The crystal structure of Trypanosoma cruzi glucokinase reveals features determining oligomerization and anomer specificity of hexose-phosphorylating enzymes.

TitleThe crystal structure of Trypanosoma cruzi glucokinase reveals features determining oligomerization and anomer specificity of hexose-phosphorylating enzymes.
Publication TypeJournal Article
Year of Publication2007
AuthorsCordeiro, A. T., A. J. Cáceres, D. Vertommen, J. Luis Concepción, P. A. M. Michels, and W. Versées
JournalJ Mol Biol
Volume372
Issue5
Pagination1215-26
Date Published2007 Oct 5
ISSN0022-2836
KeywordsAdenosine Diphosphate, Amino Acid Sequence, Animals, Binding Sites, Crystallography, X-Ray, Glucokinase, Glucose, Hexokinase, Models, Molecular, Molecular Conformation, Molecular Sequence Data, Protein Binding, Protein Folding, Protein Structure, Quaternary, Protozoan Proteins, Sequence Alignment, Substrate Specificity, Trypanosoma cruzi
Abstract

Glucose is an essential substrate for Trypanosoma cruzi, the protozoan organism responsible for Chagas' disease. The glucose is intracellularly phosphorylated to glucose 6-phosphate. Previously, a hexokinase responsible for this phosphorylation has been characterized. Recently, we identified an ATP-dependent glucokinase in T. cruzi exhibiting a tenfold lower substrate affinity compared to the hexokinase. Both enzymes, which belong to very different groups of the same family, are located inside glycosomes, the peroxisome-like organelles of Kinetoplastida that are known to contain the first seven glycolytic steps as well as enzymes of the oxidative branch of the pentose phosphate pathway. Here, we present the crystallographic structure of T. cruzi glucokinase, in complex with glucose and ADP. The structure suggests a loose tetrameric assembly formed by the association of two tight dimers. TcGlcK was previously reported to exist in a concentration-dependent equilibrium of monomeric and dimeric states. Here, we used mass spectrometry analysis to confirm the existence of TcGlcK monomeric and dimeric states. The analysis of subunit interactions and comparison with the bacterial glucokinases give insights into the forces promoting the stability of the different oligomeric states. Each T. cruzi glucokinase monomer contains one glucose and one ADP molecule. In contrast to hexokinases, which show a moderate preference for the alpha anomer of glucose, the electron density clearly shows the d-glucose bound in the beta configuration in the T.cruzi glucokinase. Kinetic assays with alpha and beta-d-glucose further confirm a moderate preference of the T. cruzi glucokinase for the beta anomer. Structural comparison of the glucokinase and hexokinases permits the identification of a possible mechanism for anomer selectivity in these hexose-phosphorylating enzymes. The preference for distinct anomers suggests that in T. cruzi hexokinase and glucokinase are not directly competing for the same substrate and are probably both present because they exert distinct physiological functions.

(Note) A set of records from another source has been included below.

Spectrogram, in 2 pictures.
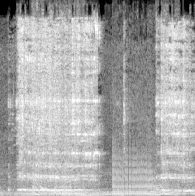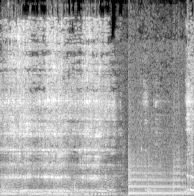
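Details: Belching: three long, loud, drawn-out burps in succession with short breaks; no distinct stomach gurgling despite caption of stomach sounds and farting.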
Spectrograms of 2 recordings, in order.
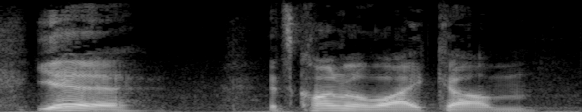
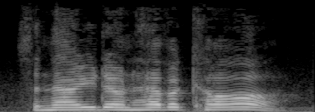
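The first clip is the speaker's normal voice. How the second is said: high-pitched second character; movie sidekick voice; 12 semitones higher, 4 dB louder than usual. Acted. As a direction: voice the action hero's sidekick, pitched way up. Woman's part in acted movie scene.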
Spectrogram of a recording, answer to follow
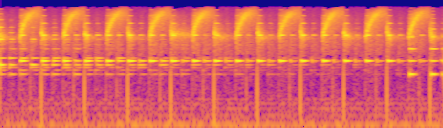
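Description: Home-built analog modular synthesizer playing a fast arpeggio-like electronic pattern, sent through analog delays. Short high bleeps repeat about six a second over a regular pulse of falling noise sweeps, about three a second.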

DOI10.1016/j.jmb.2007.07.021
Alternate JournalJ. Mol. Biol.
PubMed ID17761195